The key to both Capote films lies in the write’s interactions with the criminal; Capote uses his loquaciousness to tell Smith whatever he wanted to hear in exchange for his emotionally draining recollections. Certain details are defined more explicitly in each production, thus giving each a different impression.

Aside from a few standout performances and a lighthearted set design, Infamous fails to unearth anything new. Like Capote, the film covers the same ground by which Truman Capote travels to the Midwest to write a story on the lingering affects on a town after four of its residents had been brutally murdered by two shotgun-toting killers.

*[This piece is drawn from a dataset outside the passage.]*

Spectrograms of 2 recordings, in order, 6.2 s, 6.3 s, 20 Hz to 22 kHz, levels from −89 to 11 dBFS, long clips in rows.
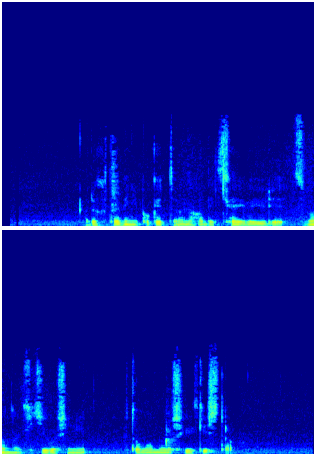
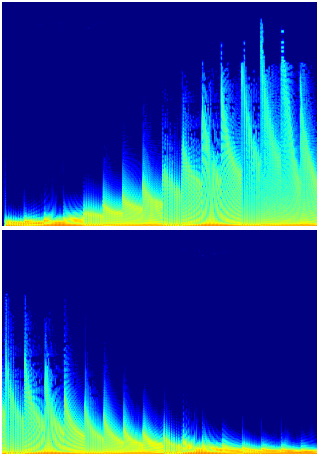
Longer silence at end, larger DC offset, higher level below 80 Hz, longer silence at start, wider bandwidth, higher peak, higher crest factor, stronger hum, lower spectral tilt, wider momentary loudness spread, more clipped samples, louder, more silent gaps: first, 0.8 s vs 0 s; second, under 0.1% vs 0.1%; second, -72 dBFS vs -26 dBFS; first, 0.85 s vs 0 s; second, 11 kHz vs 16.5 kHz; second, -16 dBFS vs -2 dBFS; about the same, 20 dB vs 16 dB; neither; about the same, -6 dB/octave vs -6.5 dB/octave; first, 8 LU vs 4 LU; neither; second, -35 LUFS vs -18 LUFS; neither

Truman Capote may be a man of small stature, but is interesting enough that more than one film can tell his story. But why must two films document the same period of time in Capote’s life? Had the film decided to showcase Capote’s pre-In Cold Blood days, like the literary achievement of Breakfast at Tiffany’s, then maybe it could be seen as a more complete work.

As it exists, it is an okay alternative to those who couldn’t stand the moodiness of last yea’s Capote picture.

Popcorn Junkies’ Ratings for Infamous
(OUT OF 10)